(Source data)

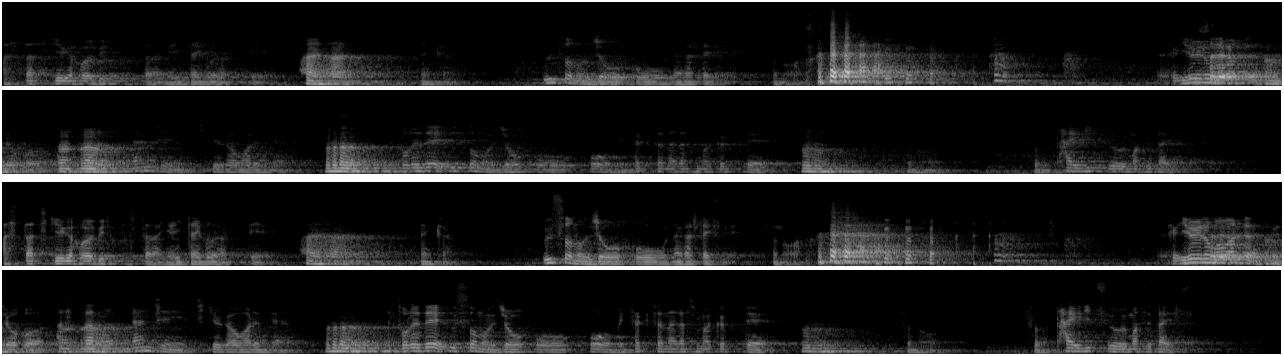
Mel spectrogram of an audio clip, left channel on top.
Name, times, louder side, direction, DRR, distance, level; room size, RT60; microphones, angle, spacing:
voice 1, 0.0-2.7 4.2-4.5 5.4-7.4 7.7-8.0 9.0-9.4 11.7-15.8 16.7-20.5 21.9-22.2 23.0-24.7, right 4 dB, 50° right, 11 dB, 0.4 m, -38 dB
voice 2, 3.0-3.5 3.9-4.0 8.1-8.8 9.9-10.1 10.6-10.8 11.5-11.7 12.1-12.4 12.6-12.8 13.4-13.8 16.0-16.6 20.8-21.1 21.5-21.6, left 4 dB, 60° left, 6 dB, 0.7 m, -29 dB
13.5 x 5.9 x 3.4 m, 2.1 s
head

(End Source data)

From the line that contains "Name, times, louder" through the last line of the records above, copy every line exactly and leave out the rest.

Answer for this exercise>
Name, times, louder side, direction, DRR, distance, level; room size, RT60; microphones, angle, spacing:
voice 1, 0.0-2.7 4.2-4.5 5.4-7.4 7.7-8.0 9.0-9.4 11.7-15.8 16.7-20.5 21.9-22.2 23.0-24.7, right 4 dB, 50° right, 11 dB, 0.4 m, -38 dB
voice 2, 3.0-3.5 3.9-4.0 8.1-8.8 9.9-10.1 10.6-10.8 11.5-11.7 12.1-12.4 12.6-12.8 13.4-13.8 16.0-16.6 20.8-21.1 21.5-21.6, left 4 dB, 60° left, 6 dB, 0.7 m, -29 dB
13.5 x 5.9 x 3.4 m, 2.1 s
head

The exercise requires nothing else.